“The body is a curious monster, no place to live in, how could anyone feel at home there? Is it possible I can ever accustom myself to this place?”
Whatever might be dark about these stories may also be — since they’re reliably witty and frequently very funny — a welcome distraction and relief from current events.
What makes this book so necessary is that these are writers willing to state realities that members of both parties prefer to keep under the rug.
George V. Higgins created a style that was at first revelatory, then degenerated into a tic at the end of his career.
Wherever Robert Hass is, the poet drinks in (and reports to us) the details of place and human activity.
Perhaps the book’s most impressive accomplishment is to make a kind of systematic case for Leonard Bernstein’s larger compositional output.
From the first page of Martha Ackmann’s new book on Emily Dickinson, you know you’re reading something entirely different.
There’s a funny, parabolic quality to the emotional weather in Weather — amidst all the unsettling harbingers, the sensation of being in end times, there is still love.
Carolynn Kingyens’s debut book of poems, Before the Big Bang Makes a Sound, reminds us of our everyday struggles.

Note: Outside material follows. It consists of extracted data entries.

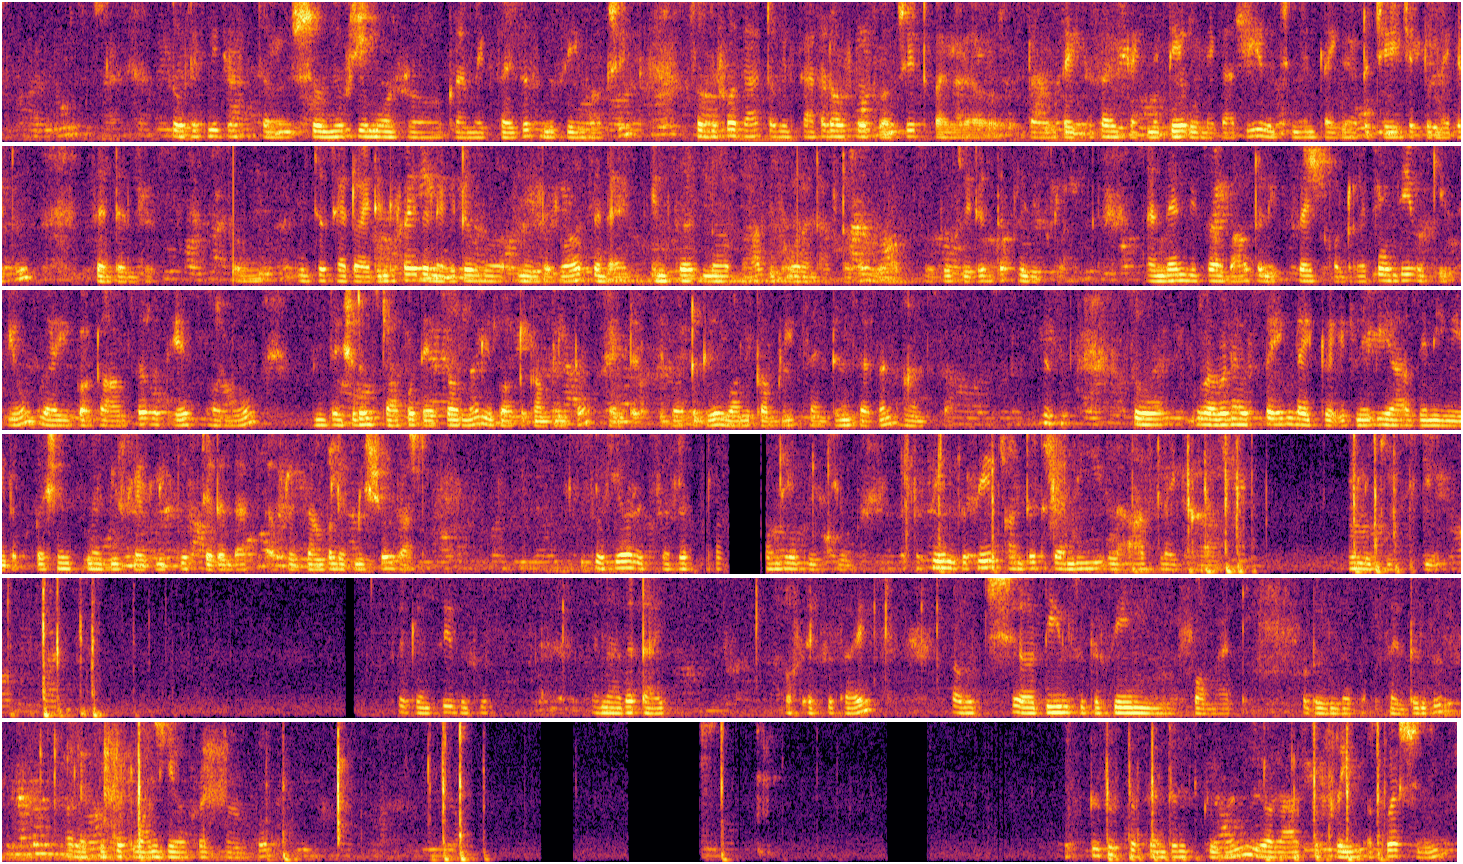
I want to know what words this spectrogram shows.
So let me just uh, show you a few more uh, grammar exercises in the same worksheet. So before that, uh, we started off this worksheet by uh, the, the exercise like mete or negati, which meant like we have to change it to negative sentences. So we just had to identify the negative the verbs and insert the bar before and after the verb. So this we did the previous class. And then we saw about an exercise called Responde Occasion where you got to answer with yes or no. And you shouldn't stop with yes or no, you got to complete the sentence. You got to give one complete sentence as an answer. Yes. So when I was saying like it may be asked anyway, the questions might be slightly twisted, and that, uh, for example, let me show that. So here it's a responde question. The same the same content can be asked like uh, So you can see this is another type of exercise uh, which uh, deals with the same format for doing the sentences. Uh, let me put one here, for example. This is the sentence given. You are asked to frame a question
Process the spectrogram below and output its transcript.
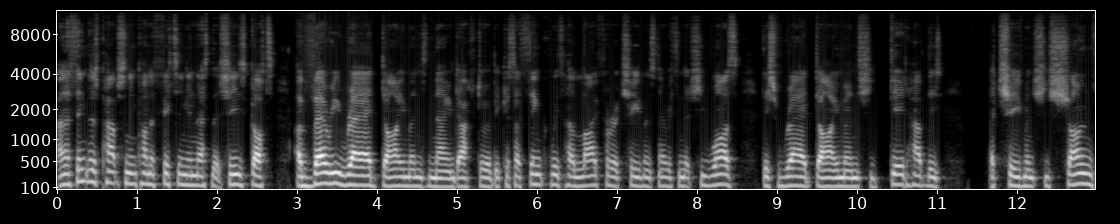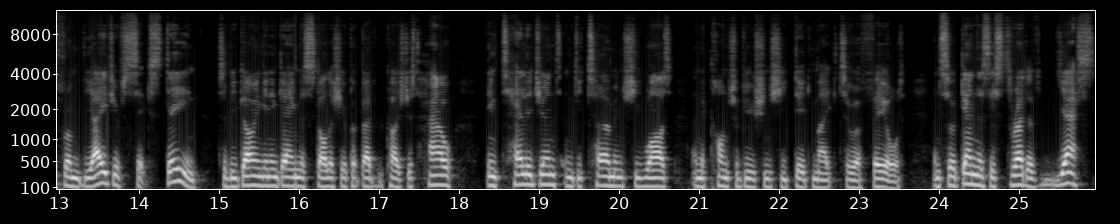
And I think there's perhaps something kind of fitting in this that she's got a very rare diamond named after her because I think with her life, her achievements and everything that she was this rare diamond. She did have these achievements. She's shown from the age of 16 to be going in and getting the scholarship at Bedford College, just how intelligent and determined she was and the contribution she did make to her field. And so again, there's this thread of, yes,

Strange Hotel focuses on a woman’s life in middle age, suspended between the hollow satisfactions of memory and anxiety about the future.